Martin Edelman, MD, on Immunotherapy: How Safe Is It for Patients With Autoimmune Disease?
2019 Multidisciplinary Thoracic Cancers Symposium
Martin Edelman, MD, of Fox Chase Cancer Center, discusses the limited retrospective data that indicate some patients with cancer and autoimmune disease (such as lupus or ulcerative colitis) can safely receive immunotherapy with checkpoint inhibitors.
Leora Horn, MD, of Vanderbilt University Medical Center, discusses the progress made treating extensive-stage small cell lung cancer, improvements in progression-free and overall survival, and the fact that it’s still difficult to determine which patients will benefit most from immunotherapy.

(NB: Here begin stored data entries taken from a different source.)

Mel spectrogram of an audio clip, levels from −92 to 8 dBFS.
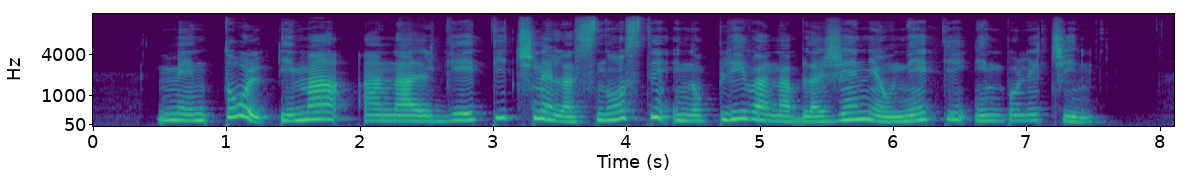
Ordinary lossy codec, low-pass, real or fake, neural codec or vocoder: none; 14.4 kHz; fake; codec, 44.1 kHz, 7.8 kbps, Pupu-Codec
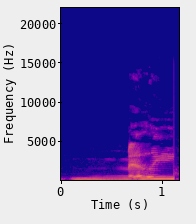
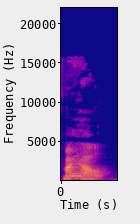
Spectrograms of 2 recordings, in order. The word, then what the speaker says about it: Maëlle: I was like, is it Millie? It's Maëlle.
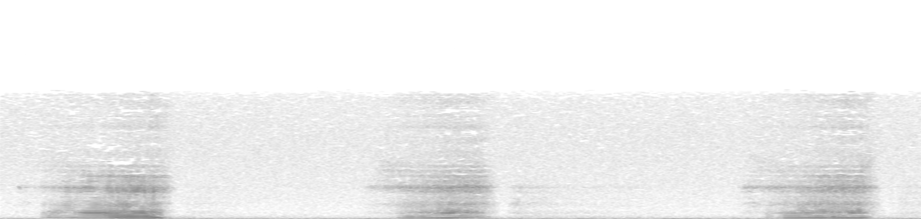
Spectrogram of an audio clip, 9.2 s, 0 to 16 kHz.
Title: 🐽 本日のイビキ / Snoring Sleep Sound 2025/01/18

Aaron S. Mansfield, MD, of the Mayo Clinic, summarizes a session he moderated on rare thoracic cancers such as mesothelioma and thymic epithelial tumors, as well as novel imaging and treatments in neuroendocrine tumors.
Mark K. Ferguson, MD, of the University of Chicago Hospital, discusses frailty and loss of muscle tissue, which are common among patients with lung cancer. These conditions are linked with decreased survival as well as increased surgical complications, chemotherapy toxicity, and cost of care.

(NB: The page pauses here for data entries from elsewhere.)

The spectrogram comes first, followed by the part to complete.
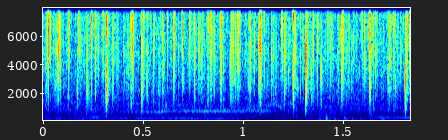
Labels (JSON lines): {"label": "biophony", "recorder": "SoundTrap 300"}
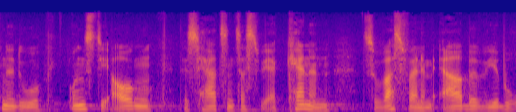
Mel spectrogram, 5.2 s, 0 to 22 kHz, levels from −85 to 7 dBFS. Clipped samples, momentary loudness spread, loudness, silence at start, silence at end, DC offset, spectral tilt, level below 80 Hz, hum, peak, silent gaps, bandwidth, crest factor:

Jing Zeng, MD, of the University of Washington, discusses upstaging disease from stage III to stage IV, which can occur with repeat PET and/or CT scans for patients with locally advanced NSCLC, and the need for clinicians to stage disease properly to ensure appropriate treatment.

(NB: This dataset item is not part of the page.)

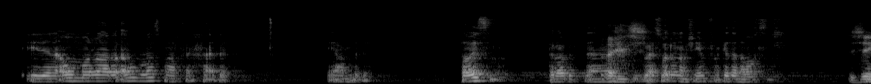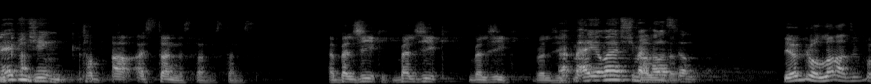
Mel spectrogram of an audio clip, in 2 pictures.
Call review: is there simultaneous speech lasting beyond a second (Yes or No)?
No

Susan Y. Wu, MD, of the University of California, San Francisco, discusses how patient exposure to treatment guidelines improved smoking cessation counseling and the use of molecular testing, and decreased the use of adjuvant chemotherapy in patients with early-stage disease (Abstract 5).